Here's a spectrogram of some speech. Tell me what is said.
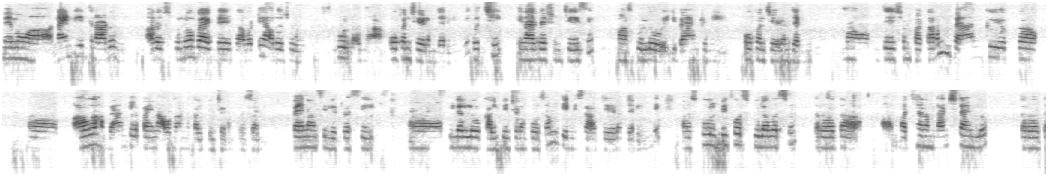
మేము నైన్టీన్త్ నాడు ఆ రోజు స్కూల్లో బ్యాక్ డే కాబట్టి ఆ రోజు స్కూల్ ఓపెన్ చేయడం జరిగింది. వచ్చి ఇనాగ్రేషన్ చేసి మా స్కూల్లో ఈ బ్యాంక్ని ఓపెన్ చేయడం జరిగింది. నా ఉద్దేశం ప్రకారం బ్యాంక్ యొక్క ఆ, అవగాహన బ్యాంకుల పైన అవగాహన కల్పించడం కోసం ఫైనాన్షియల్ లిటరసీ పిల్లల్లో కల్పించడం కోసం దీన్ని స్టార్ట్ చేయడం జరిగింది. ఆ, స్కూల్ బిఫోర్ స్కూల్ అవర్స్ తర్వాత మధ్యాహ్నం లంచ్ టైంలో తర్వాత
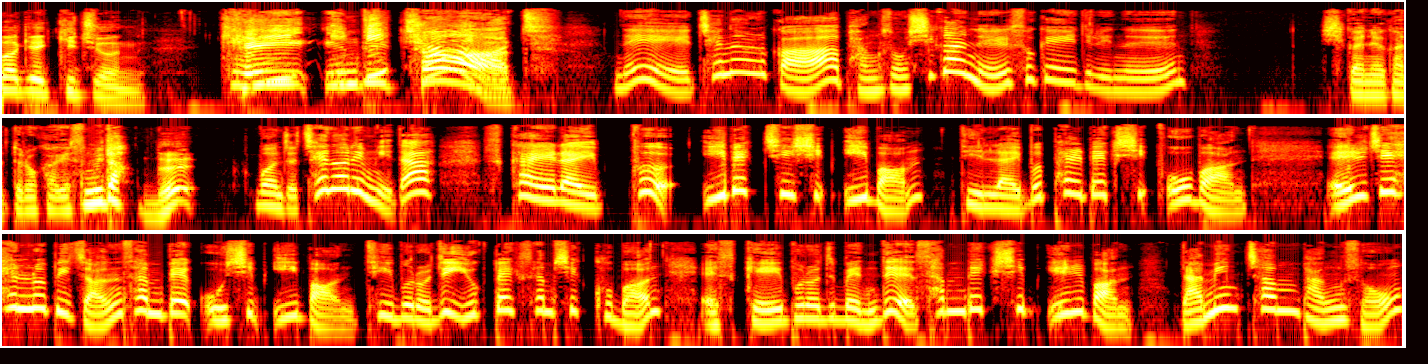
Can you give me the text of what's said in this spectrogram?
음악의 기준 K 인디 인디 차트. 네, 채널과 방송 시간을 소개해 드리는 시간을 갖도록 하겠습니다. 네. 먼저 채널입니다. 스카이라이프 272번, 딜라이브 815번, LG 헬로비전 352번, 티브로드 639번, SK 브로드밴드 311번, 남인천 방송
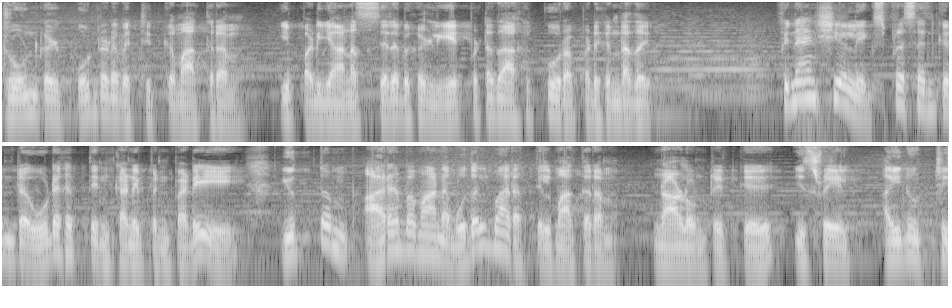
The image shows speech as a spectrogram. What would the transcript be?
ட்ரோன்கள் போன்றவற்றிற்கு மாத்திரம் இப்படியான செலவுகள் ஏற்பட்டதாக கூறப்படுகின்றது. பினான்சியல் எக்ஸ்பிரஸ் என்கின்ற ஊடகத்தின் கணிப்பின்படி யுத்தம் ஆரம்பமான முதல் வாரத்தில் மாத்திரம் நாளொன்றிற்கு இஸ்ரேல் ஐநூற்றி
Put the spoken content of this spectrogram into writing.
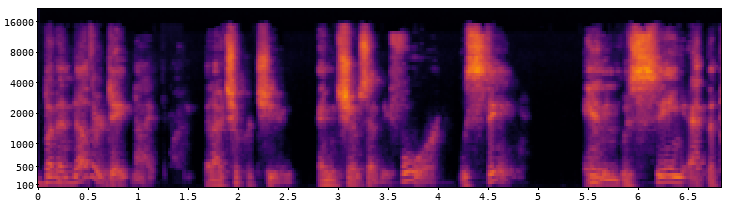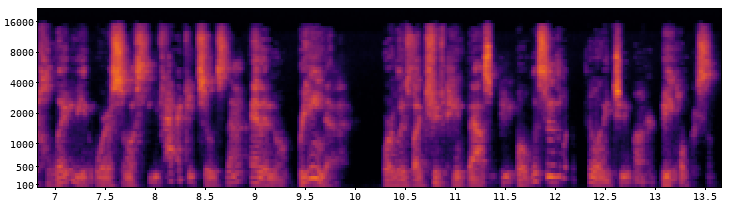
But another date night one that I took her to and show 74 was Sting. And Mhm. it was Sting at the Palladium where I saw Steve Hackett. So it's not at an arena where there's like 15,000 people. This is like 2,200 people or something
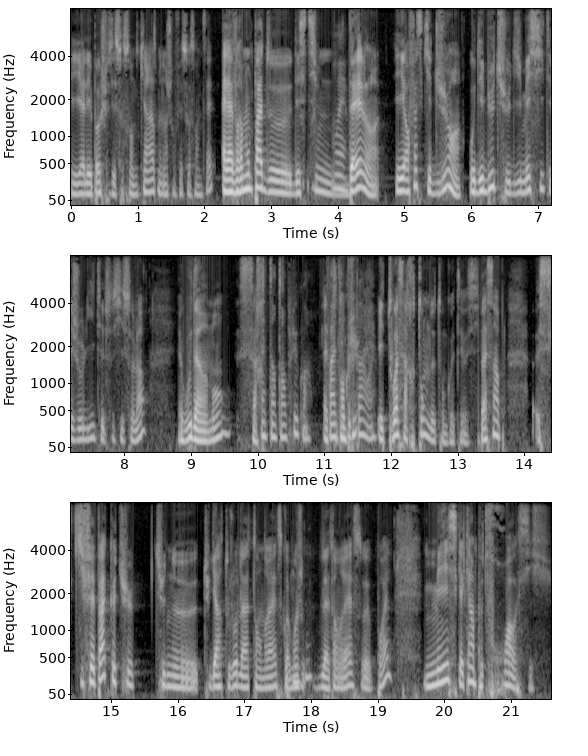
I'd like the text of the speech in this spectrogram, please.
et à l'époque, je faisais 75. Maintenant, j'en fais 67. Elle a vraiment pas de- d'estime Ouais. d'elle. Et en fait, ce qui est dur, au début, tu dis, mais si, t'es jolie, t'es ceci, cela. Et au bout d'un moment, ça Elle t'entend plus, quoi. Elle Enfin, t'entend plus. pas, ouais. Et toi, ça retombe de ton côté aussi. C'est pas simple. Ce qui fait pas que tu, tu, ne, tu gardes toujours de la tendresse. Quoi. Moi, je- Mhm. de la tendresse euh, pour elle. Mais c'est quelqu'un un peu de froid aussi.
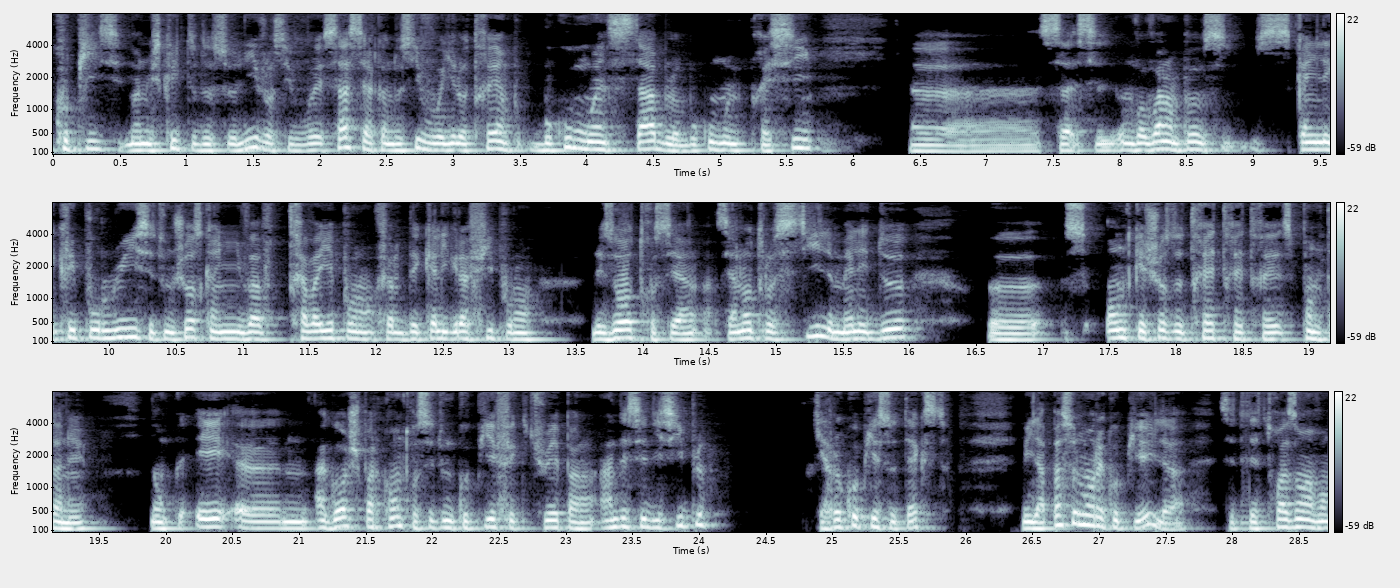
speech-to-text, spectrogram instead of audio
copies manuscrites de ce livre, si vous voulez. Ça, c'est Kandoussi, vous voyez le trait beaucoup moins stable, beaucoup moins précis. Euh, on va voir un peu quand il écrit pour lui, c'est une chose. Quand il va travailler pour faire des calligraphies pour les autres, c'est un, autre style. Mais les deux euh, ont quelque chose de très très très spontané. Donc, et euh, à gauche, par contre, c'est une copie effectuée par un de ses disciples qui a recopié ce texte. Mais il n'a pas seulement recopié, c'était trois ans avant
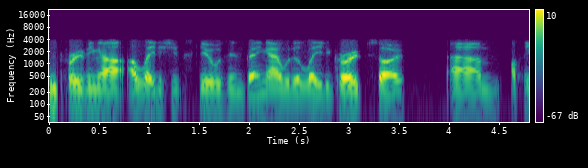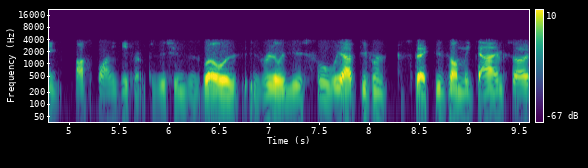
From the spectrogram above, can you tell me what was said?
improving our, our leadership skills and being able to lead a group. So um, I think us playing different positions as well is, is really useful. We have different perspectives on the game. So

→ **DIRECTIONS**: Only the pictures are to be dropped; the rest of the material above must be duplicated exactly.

→ **WRITTEN RESPONSE**:
Here's a spectrogram of some speech. Tell me what is said.
మేము నైన్టీన్త్ నాడు ఆ రోజు స్కూల్లో బ్యాక్ డే కాబట్టి ఆ రోజు స్కూల్ ఓపెన్ చేయడం జరిగింది. వచ్చి ఇనాగ్రేషన్ చేసి మా స్కూల్లో ఈ బ్యాంక్ని ఓపెన్ చేయడం జరిగింది. నా ఉద్దేశం ప్రకారం బ్యాంక్ యొక్క ఆ, అవగాహన బ్యాంకుల పైన అవగాహన కల్పించడం కోసం ఫైనాన్షియల్ లిటరసీ పిల్లల్లో కల్పించడం కోసం దీన్ని స్టార్ట్ చేయడం జరిగింది. ఆ, స్కూల్ బిఫోర్ స్కూల్ అవర్స్ తర్వాత మధ్యాహ్నం లంచ్ టైంలో తర్వాత
Can you give me the text of what's said in this spectrogram?
음악의 기준 K 인디 인디 차트. 네, 채널과 방송 시간을 소개해 드리는 시간을 갖도록 하겠습니다. 네. 먼저 채널입니다. 스카이라이프 272번, 딜라이브 815번, LG 헬로비전 352번, 티브로드 639번, SK 브로드밴드 311번, 남인천 방송
The image shows speech as a spectrogram. What would the transcript be?
ட்ரோன்கள் போன்றவற்றிற்கு மாத்திரம் இப்படியான செலவுகள் ஏற்பட்டதாக கூறப்படுகின்றது. பினான்சியல் எக்ஸ்பிரஸ் என்கின்ற ஊடகத்தின் கணிப்பின்படி யுத்தம் ஆரம்பமான முதல் வாரத்தில் மாத்திரம் நாளொன்றிற்கு இஸ்ரேல் ஐநூற்றி
Put the spoken content of this spectrogram into writing.
But another date night one that I took her to and show 74 was Sting. And Mhm. it was Sting at the Palladium where I saw Steve Hackett. So it's not at an arena where there's like 15,000 people. This is like 2,200 people or something
I'd like the text of the speech in this spectrogram, please.
et à l'époque, je faisais 75. Maintenant, j'en fais 67. Elle a vraiment pas de- d'estime Ouais. d'elle. Et en fait, ce qui est dur, au début, tu dis, mais si, t'es jolie, t'es ceci, cela. Et au bout d'un moment, ça Elle t'entend plus, quoi. Elle Enfin, t'entend plus. pas, ouais. Et toi, ça retombe de ton côté aussi. C'est pas simple. Ce qui fait pas que tu, tu, ne, tu gardes toujours de la tendresse. Quoi. Moi, je- Mhm. de la tendresse euh, pour elle. Mais c'est quelqu'un un peu de froid aussi.
speech-to-text, spectrogram instead of audio
copies manuscrites de ce livre, si vous voulez. Ça, c'est Kandoussi, vous voyez le trait beaucoup moins stable, beaucoup moins précis. Euh, on va voir un peu quand il écrit pour lui, c'est une chose. Quand il va travailler pour faire des calligraphies pour les autres, c'est un, autre style. Mais les deux euh, ont quelque chose de très très très spontané. Donc, et euh, à gauche, par contre, c'est une copie effectuée par un de ses disciples qui a recopié ce texte. Mais il n'a pas seulement recopié, c'était trois ans avant
From the spectrogram above, can you tell me what was said?
improving our, our leadership skills and being able to lead a group. So um, I think us playing different positions as well is, is really useful. We have different perspectives on the game. So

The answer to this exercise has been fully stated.